Fictional Name: Patricia Andrews
Age: 37
Gender: Female
Location: Suburban
Marital Status: Married
Children: Yes, 2
Income: $0
Education: High School

Profession: Homemaker

Goals and tasks: Patricia is excited to see her first children excited to go to college, upon graduating high school. However, she never went to college and is nervous at the whole prospect.

Concerns: Patricia’s greatest concern is to make sure she is sending her child to the college that will offer him the best opportunity. She’s nervous at the whole process as higher education is something entirely foreign to her.


Guidance Counselors

Perhaps the only “power user” out of the personas, I see the guidance counselor as someone who routinely searches and explores college websites.

Fictional Name: Robert Johnson
Age: 54
Gender: Male
Location: Urban
Marital Status: Married
Children: Yes, 3
Income: $63,000
Education: Masters

Profession: Guidance Counselor

Goals and tasks: Robert is tasked with finding programs that his high school students might be interested. He is also responsible for assisting students with college applications and obtaining financial aid.

Concerns: Robert is concerned with the ease and speed of finding the sort of information he needs. He has been frustrated in the past where college websites have been difficult to navigate.

Concepts & Sketches

The page is laid out with the idea of a scrolling page. When a user clicks on one of the navigation buttons, they are automatically taken to the desired section of the page.

Student work is heavily shown in this concept. It is used throughout the web page design as well as having its own dedicated section on the page as well.

At the bottom of the page exists a contact form.

Perhaps a more simplified version of the previous concept, this web page has six boxes. When a user clicks on a box, the box’s content is “opened” revealing it’s content. The rest of the boxes are “pushed” out of the way to make room for the activated content. Once opened, the user can either click on a sub header at the top of the box, or at the bottom of the box to collapse it.



This wireframe illustrates a concept for the page a user would see. At the top, there is a header style image. It helps to create the sort of environment the student would find themselves in. I describe as “students at work”.

Below that we see six button like images that allow the user to select different parts of the page.
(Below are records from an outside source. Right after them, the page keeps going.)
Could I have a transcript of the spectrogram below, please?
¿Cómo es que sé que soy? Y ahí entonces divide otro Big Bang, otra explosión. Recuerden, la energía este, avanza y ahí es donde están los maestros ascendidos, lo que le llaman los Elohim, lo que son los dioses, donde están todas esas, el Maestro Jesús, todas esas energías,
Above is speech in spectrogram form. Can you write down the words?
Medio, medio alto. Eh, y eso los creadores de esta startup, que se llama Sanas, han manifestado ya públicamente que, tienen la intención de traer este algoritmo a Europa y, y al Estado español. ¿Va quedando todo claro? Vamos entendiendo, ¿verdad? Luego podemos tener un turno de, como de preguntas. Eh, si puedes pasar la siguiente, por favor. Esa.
I envision that once the user selects a destination, the page would scroll to that destination.

Below the navigation is another “students at work” type image.
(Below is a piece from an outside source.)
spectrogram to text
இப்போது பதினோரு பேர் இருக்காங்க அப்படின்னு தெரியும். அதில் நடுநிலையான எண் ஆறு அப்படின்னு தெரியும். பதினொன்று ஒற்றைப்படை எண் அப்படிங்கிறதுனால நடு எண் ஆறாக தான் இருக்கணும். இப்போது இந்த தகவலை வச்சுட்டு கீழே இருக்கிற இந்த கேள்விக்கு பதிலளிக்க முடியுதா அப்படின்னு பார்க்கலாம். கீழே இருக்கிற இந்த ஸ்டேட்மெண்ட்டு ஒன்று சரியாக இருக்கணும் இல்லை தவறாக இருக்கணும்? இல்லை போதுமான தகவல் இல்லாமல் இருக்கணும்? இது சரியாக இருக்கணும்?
The next section illustrates highlights of the graphic design program. Very high level and is only meant to give the user a quick reference as to what the program is about.

Note: the top header image and navigation are persistent throughout the page, meaning they “stick” to the top.

Degree Overview: The information for each section under the navigation operate mostly the same way throughout the page. By doing this, the user can become familiar with how the page is laid out.

Curriculum: Similar layout to the Degree Overview.

Admission & Tuition: Similar layout to the Degree Overview.

Benefits: Similar layout to the Degree Overview.

Student Work: Here student work is showcased. Each image is contained within a grid. When a user click the image, it opens in a light box, allowing for detailed viewing.

Find out more today!: At the bottom of the page is a summary of the program and why it’s a good fit for a perspective graphic design student. There is a contact form the user can fill out to learn more about the program.



I decided to revamp the navigation system for the website. The image blocks in my comp version just wasn’t working. I decided to go with a simplified navigation bar, typical of most site.

For the image to the right, this is the initial state of the design. When a user comes to the site, they are able to either click on the navigation bar, or on the banners in the middle. When they do so, that section of the website expands.


Here is an example of the Degree Overview section expanded.

Here the page has been expanded fully showing the website. As the user scrolls down the page, they will see the different classes and other information with purple bars. Once clicked, these purple bars extend downwards, revealing information about that class or topic.





Skills:Web Design